Vol. 5 Num 43 Fri. July 09, 2004  

A revival of Humayun Ahmed's drama

Humayun Ahmed has become renowned in filmmaking, literature and TV plays. Even the simplest and most clichéd of plots are rejuvenated into amusing crisp pieces in the hands of this best-seller author of hundreds of books. Although his plays, telecast on the last two Eids, seemed to lack that typical Humayun Ahmed flavour, the most recent one, however, surely has revived it. Aired on the first day of ntv's anniversary celebration, Humayun's play Badal Diner Prothom Kadom Phul was really a simple yet cheerful piece.

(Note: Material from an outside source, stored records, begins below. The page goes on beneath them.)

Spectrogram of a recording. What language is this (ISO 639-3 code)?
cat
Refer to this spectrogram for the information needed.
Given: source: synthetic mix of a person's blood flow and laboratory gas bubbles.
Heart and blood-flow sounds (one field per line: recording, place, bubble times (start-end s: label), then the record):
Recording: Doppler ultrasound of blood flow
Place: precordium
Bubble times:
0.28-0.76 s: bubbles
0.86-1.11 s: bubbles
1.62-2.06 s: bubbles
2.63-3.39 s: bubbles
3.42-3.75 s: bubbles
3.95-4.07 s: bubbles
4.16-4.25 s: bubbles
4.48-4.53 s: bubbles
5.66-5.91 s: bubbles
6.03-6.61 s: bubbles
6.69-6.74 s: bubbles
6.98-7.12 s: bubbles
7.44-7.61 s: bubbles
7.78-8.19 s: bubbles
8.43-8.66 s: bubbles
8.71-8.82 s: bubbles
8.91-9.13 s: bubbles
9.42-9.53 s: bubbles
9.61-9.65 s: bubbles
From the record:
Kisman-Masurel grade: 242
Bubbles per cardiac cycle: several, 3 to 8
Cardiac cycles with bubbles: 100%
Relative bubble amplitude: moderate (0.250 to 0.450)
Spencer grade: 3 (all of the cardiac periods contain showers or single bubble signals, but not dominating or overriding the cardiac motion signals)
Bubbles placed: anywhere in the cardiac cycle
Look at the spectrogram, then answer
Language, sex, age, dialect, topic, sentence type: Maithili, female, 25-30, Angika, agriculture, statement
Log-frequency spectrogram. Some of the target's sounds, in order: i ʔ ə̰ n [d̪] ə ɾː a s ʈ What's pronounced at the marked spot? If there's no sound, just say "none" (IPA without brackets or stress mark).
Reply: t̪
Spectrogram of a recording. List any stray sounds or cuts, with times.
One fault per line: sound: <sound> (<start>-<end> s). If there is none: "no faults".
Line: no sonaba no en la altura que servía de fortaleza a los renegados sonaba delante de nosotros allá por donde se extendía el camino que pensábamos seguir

Directed by Saidul Anam Tutul, not the playwright himself, the play presents complications and funny consequences involving marriages of two siblings Riaz and Shawon. Riaz whimsically marries his beloved Richi at a Kazi Office, without realising that she would insist on going to live in his house. Shawon, on the other hand, is betrothed to a middle-aged man, Fazlur Rahman Babu, whom she feels reluctant to marry. The affair between Shawon and Babu seems to be a self-ridicule by the playwright.

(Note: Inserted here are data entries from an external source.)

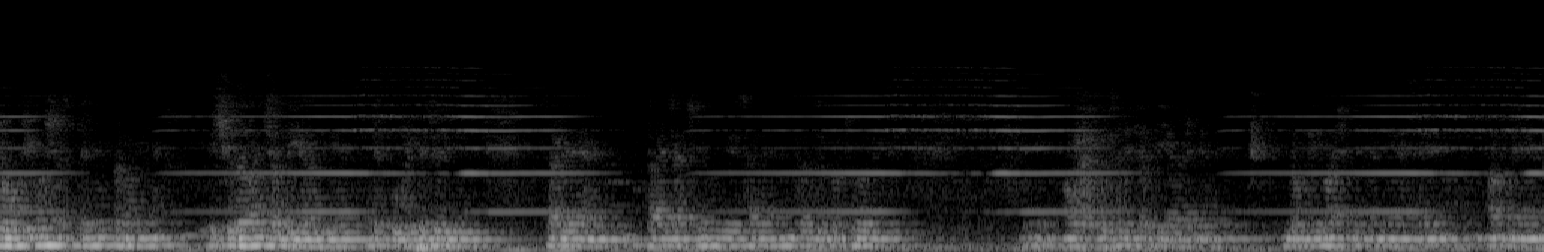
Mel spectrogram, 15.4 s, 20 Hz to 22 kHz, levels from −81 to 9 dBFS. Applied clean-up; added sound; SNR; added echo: none; Bowed string instrument; 20 dB; reverberation time 1.3 s.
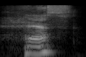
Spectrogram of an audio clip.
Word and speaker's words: Heth: And I it's the th that I didn't hear. The th th can be difficult. So, can you pronounce heth for me, Ellington? Heth. Heth. Okay. So, that's a good good thing to practice. Practice that with Pedro and Lucas because that sound th is not easy for Brazilians.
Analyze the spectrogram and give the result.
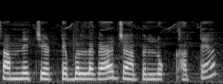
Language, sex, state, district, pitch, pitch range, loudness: Hindi, female, Jharkhand, Garhwa, 255 Hz, 250-270 Hz, -15 LUFS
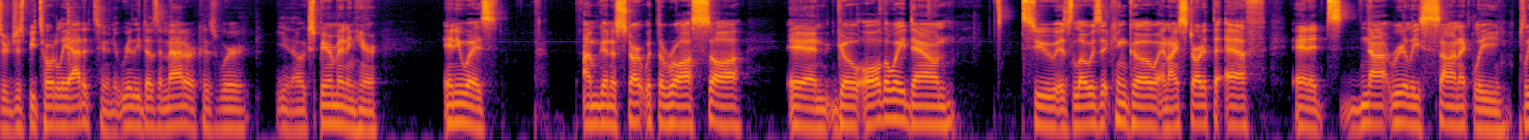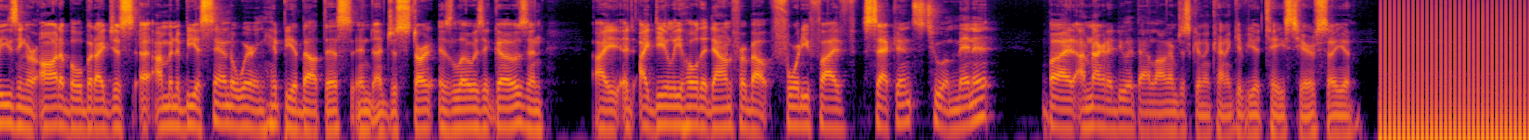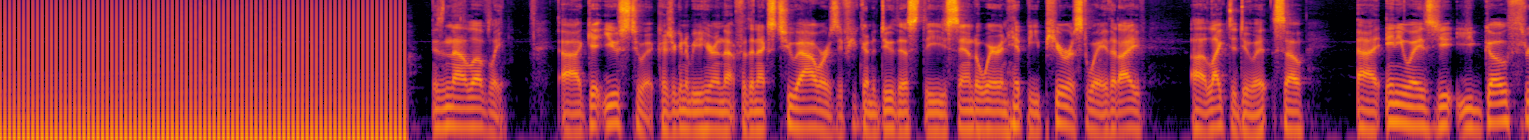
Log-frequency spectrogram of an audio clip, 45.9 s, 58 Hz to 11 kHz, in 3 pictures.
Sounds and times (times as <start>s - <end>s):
Speech: 0.0s - 3.8s, 4.4s - 5.1s, 5.8s - 29.0s, 34.9s - 45.8s.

The family of Riaz and Shawon also has the father--Masud Ali Khan, their elder brother Swadhin Khosru and his wife Munira Yusuf Memi and their son. Also, there is a housemaid, who is typically over-enthusiastic and always under Memi's scrutiny.

After Riaz finally concedes to Richi's insistence and brings her home, things get rather funny as Riaz does not disclose her identity and contrives a story of his own. Meanwhile, however, Masud Ali Khan comes to know everything from Richi, and the two plan to play a trick on Riaz. Shawon also plays tricks to get rid of Babu as a result of which the poor lover ends up at the police station.

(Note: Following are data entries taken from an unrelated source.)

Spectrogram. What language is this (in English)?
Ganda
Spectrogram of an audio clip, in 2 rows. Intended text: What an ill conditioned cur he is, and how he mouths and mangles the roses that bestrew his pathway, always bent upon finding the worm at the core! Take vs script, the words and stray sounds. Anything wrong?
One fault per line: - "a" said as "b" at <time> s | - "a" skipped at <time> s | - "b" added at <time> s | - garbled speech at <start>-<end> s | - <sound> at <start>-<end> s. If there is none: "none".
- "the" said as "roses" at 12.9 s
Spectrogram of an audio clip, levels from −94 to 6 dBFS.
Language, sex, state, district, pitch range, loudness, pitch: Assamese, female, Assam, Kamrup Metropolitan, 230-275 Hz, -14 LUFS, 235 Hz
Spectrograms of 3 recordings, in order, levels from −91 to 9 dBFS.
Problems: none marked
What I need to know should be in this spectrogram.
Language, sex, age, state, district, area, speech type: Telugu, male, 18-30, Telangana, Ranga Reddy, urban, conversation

Finally, however, everything gets on the right track. The play ends in a romantic scene where all the family members, including Babu, get together in rain with the famous Rabindra Sangeet Badal Diner Prothom Kadom Phul playing in the background.

Fazlur Rahman Babu's over enthusiasm regarding Shawon, Ejaz Ahmed's brief yet amusing appearance, the housemaid's typical behaviour, Swadhin Khosru's always tense nature and his unique way of punishing his son--everything contribute to making the play an enjoyable one.

One directorial mistake was, however, not avoidable. No witnesses are shown at Riaz-Richi's marriage, a requisite on such an occasion. May be Humayun Ahmed would have paid more attention to such minor details if he had directed the play.

Richi and Riaz in a scene from the telefilm